Alberta broadband strategy unclear despite push from province, feds for connectivity
Federal government aims to have high-speed access for 98% of Canadians by 2026
The federal and provincial governments are working to get more households connected to high-speed internet, but details of a long-awaited Alberta strategy remain scarce.
Budget 2021 mentioned a provincial broadband strategy but the minister in charge of the file says the specifications of the plan are still being determined and rely a lot on Ottawa dollars.
"Given the federal jurisdiction, we expect that they will need to play a bigger role," Nate Glubish, the minister of Service Alberta, told CBC News.
"We absolutely do need to see additional funds coming from the feds."
Telecommunications falls under Ottawa's purview, so an Alberta strategy would have to work in collaboration. Provincial governments have been promising a broadband strategy since 2018.
The federal Liberals launched the Universal Broadband Fund in 2020 as part of their pledge to connect 98 per cent of Canadians to high-speed internet by 2026, and complete the remaining two per cent by 2030. Canada's connectivity strategy aims to provide access to speeds of 50 Mbps download and 10 Mbps upload.
In 2017, less than nine per cent of rural Alberta communities had access to those speeds, according to the CRTC.
So far, the fund is for $1.75 billion Canada-wide, of which Alberta expects around $200 million. The minister's office estimates it would cost $1 billion to connect all Albertans to the target internet speed.
The minister did not say what portion of the money or resources the province could contribute but said it's not possible for the province to get to 100 per cent connectivity on its own.
"It's an extremely large and complex problem," Glubish said.
Alberta has been working on internet infrastructure independent of the federal government as well, like its SuperNet connections.
Federal funding for broadband slowly rolling out
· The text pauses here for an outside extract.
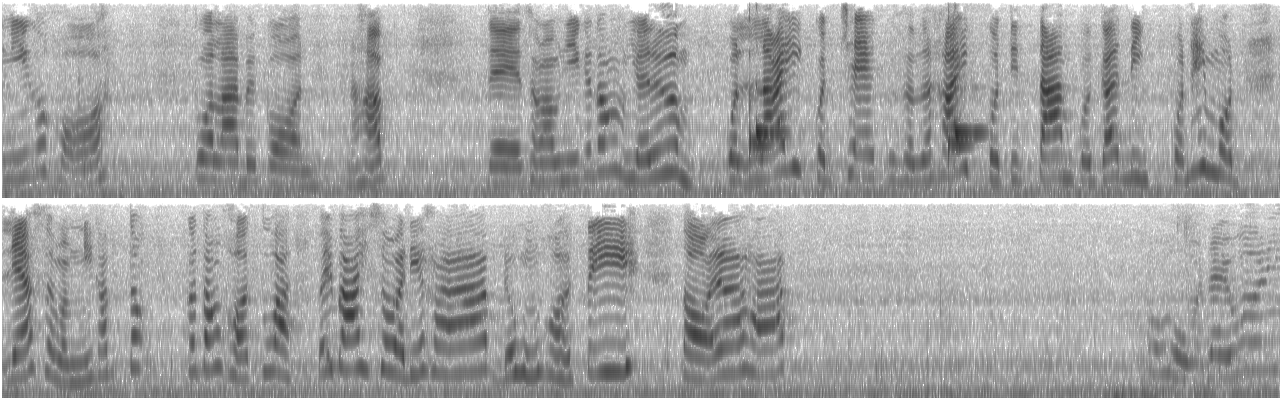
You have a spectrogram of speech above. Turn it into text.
วันนี้ก็ขอตัวลาไปก่อนนะครับ แต่สำหรับวันนี้ก็ต้องอย่าลืมกดไลค์กดแชร์กด subscribe กดติดตามกดกระดิ่งกดให้หมด แล้วสำหรับนี้ครับต้องก็ต้องขอตัวบายบายสวัสดีครับเดี๋ยวผมขอตีต่อนะครับโอ้โหไดเวอร์นี่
The issue requires co-ordination between federal, provincial and municipal governments, as well as with private companies providing the services. Glubish has an upcoming call with his federal counterpart to figure out next steps and what additional funding is needed.
In the interim, money from Ottawa has already begun to roll out in Alberta.
Earlier this month, the government announced $5.4 million would be provided for high-speed internet projects in Alberta. Telus pledged an additional $3.7 million. It's estimated about 5,000 households will benefit from those investments.
In December, Ottawa funded a Netago Internet project to connect more than 7,000 households in Starland and Stettler Counties by November.
"To date, the federal government has invested nearly $40 million in broadband funding for Alberta that will potentially benefit over 50,000 households across a number of federal broadband programs," said a statement from the office of Maryam Monsef, federal minister of rural economic development.
"While our government is playing a leadership role by providing funding, it is imperative that all orders of government across Canada, as well as the private sector, internet service providers and other stakeholders, lend support and resources to closing the broadband gap and achieving the targets set out in Canada's connectivity strategy."
However, it's only a fraction of the $1 billion needed, according to the province.
Despite the strategy not being finalized yet, the minister has an outcome in mind.
"My goal for the Alberta broadband strategy is to ensure that we're doing everything we can to ensure that all of these players are pulling in the same direction and ensuring that any deployment of resources to expand connectivity infrastructure are deployed in an optimal fashion."
Looking beyond 2030
But experts have been waiting for more details on the provincial strategy for years. In 2018, a report from Service Alberta promised a strategy by the end of that year. Three years and a government change later, there's still no program to roll out.
"It's not necessarily a situation where we're perhaps expecting large outlays, but the provincial government could do other things as well," said Michael McNally, an associate professor at the School of Library and Information Studies at the University of Alberta.
"It can also encourage that when any construction projects are going in, you can build empty conduit. It's basically just an empty tube. And then in the future, that could be used to put in fibre optic cables on the federal side of things."
Community awareness, education and access to technology are all challenges rural areas of Alberta face when trying to get high-speed broadband, McNally said.
"What's really key, though, I think, is not just thinking about that current speed target but making sure whatever kind of infrastructure we're building meets not only that target, but potential targets into the future," he said.
While the province and federal government work out details, some municipalities are charging ahead with internet infrastructure themselves.
Parkland County has invested $7 million over the last decade. In 2019, Viking installed an internet antenna in a grain elevator to boost speeds in the town. Last summer, the Town of Vermilion tested a six-month broadband pilot project on its own dime.